Ruling Upholds the Necessity of Licensing Prior to Collection on Purchased Debt
An interesting case has developed in Pennsylvania between a debt buyer and a borrower owing a deficiency balance on a repossessed automobile. The case, Wyche v. Tsarouhis, is one where the borrower doesn’t challenge owing the debt or the accuracy of the debt. He instead claims the debt buyer does not have the legal right to collect this debt because they are not licensed under the Pennsylvania Consumer Credit Code.
District Judge, Mark A. Kearney of the US District Court for the Eastern District of Pennsylvania agreed with the borrower in a May 14 memorandum stating that, “Keystone’s purchase of the debt is an acquisition of an installment sale contract. Keystone is a sales finance company under section 6202 of the Credit Code.
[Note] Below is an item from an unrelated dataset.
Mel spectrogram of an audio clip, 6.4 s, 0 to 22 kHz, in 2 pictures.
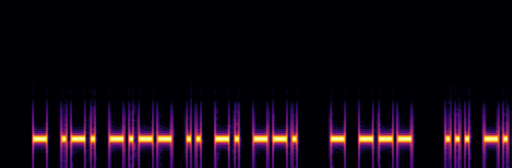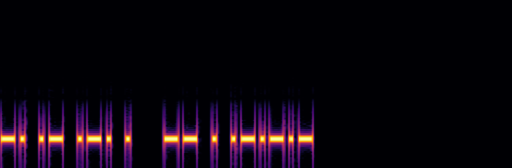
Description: Morse code, heard as a keyed tone, about 40 wpm, 700 Hz. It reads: TRYING TO SCARE ME.
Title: A Sound Of Thunder 40wpm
Under the Law, Keystone must be licensed at the time of acquiring this obligation or Mr. Wyche’s obligation is unenforceable as a matter of law under section 6236(a)(2).”
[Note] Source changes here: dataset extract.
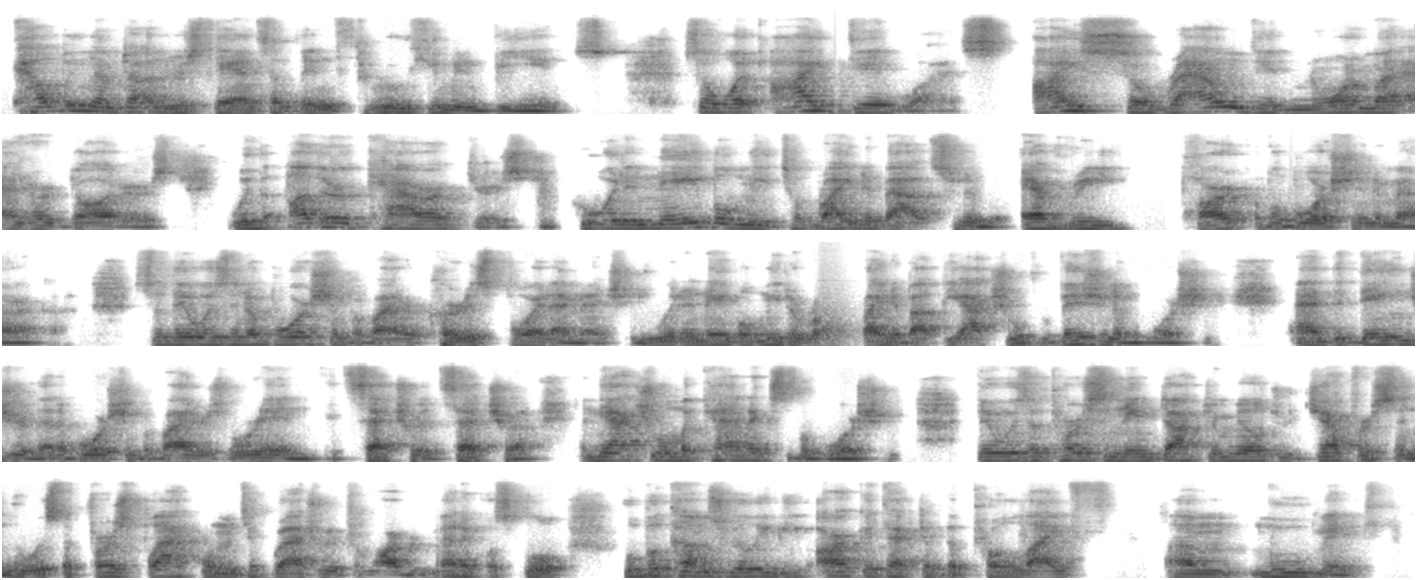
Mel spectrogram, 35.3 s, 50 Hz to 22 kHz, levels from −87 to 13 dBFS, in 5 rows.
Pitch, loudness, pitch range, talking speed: 125 Hz, -22 LUFS, 115-135 Hz, 180 wpm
Cornerstone gets asked all the time whether debt buyers need to be licensed as collection agencies. The answer, in most instances, is YES. We are rarely asked whether debt buyers need to be licensed in the same manner as the originating creditor from whom the debt was purchased. Unfortunately, the answer in many instances is also YES, and the consequences of not being licensed in that manner can be even more significant.